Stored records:
☆ ☆ ☆ ☆ ☆ ☆ ☆

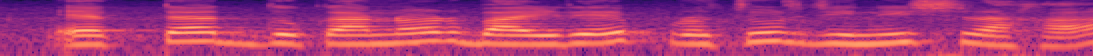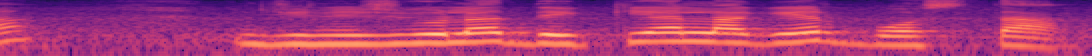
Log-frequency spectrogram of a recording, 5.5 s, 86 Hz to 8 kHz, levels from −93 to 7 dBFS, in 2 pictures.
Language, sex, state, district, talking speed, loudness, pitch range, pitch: Bengali, female, Assam, Hailakandi, 110 wpm, -14 LUFS, 230-275 Hz, 245 Hz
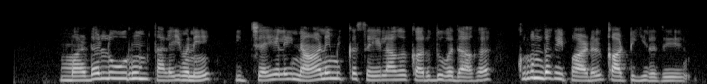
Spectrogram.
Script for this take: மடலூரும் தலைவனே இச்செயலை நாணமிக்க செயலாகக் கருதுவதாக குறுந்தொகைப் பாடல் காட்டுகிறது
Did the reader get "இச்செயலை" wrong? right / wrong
right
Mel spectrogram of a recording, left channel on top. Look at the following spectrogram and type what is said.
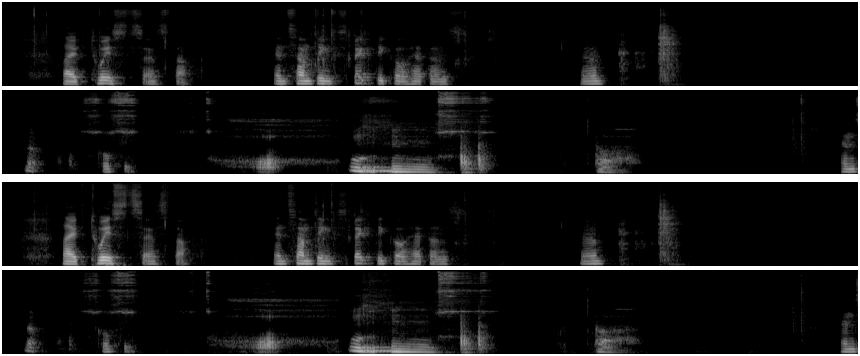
like twists and stuff. And something spectacle happens. Yeah. No, coffee. Oh. And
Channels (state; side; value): normal; both; correlation 0.53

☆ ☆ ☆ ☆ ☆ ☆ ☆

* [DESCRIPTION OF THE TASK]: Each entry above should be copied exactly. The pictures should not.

* [EXPECTED ANSWER]:
Log-frequency spectrogram of a recording, 5.5 s, 86 Hz to 8 kHz, levels from −93 to 7 dBFS, in 2 pictures.
Language, sex, state, district, talking speed, loudness, pitch range, pitch: Bengali, female, Assam, Hailakandi, 110 wpm, -14 LUFS, 230-275 Hz, 245 Hz
Spectrogram.
Script for this take: மடலூரும் தலைவனே இச்செயலை நாணமிக்க செயலாகக் கருதுவதாக குறுந்தொகைப் பாடல் காட்டுகிறது
Did the reader get "இச்செயலை" wrong? right / wrong
right
Mel spectrogram of a recording, left channel on top. Look at the following spectrogram and type what is said.
like twists and stuff. And something spectacle happens. Yeah. No, coffee. Oh. And
Channels (state; side; value): normal; both; correlation 0.53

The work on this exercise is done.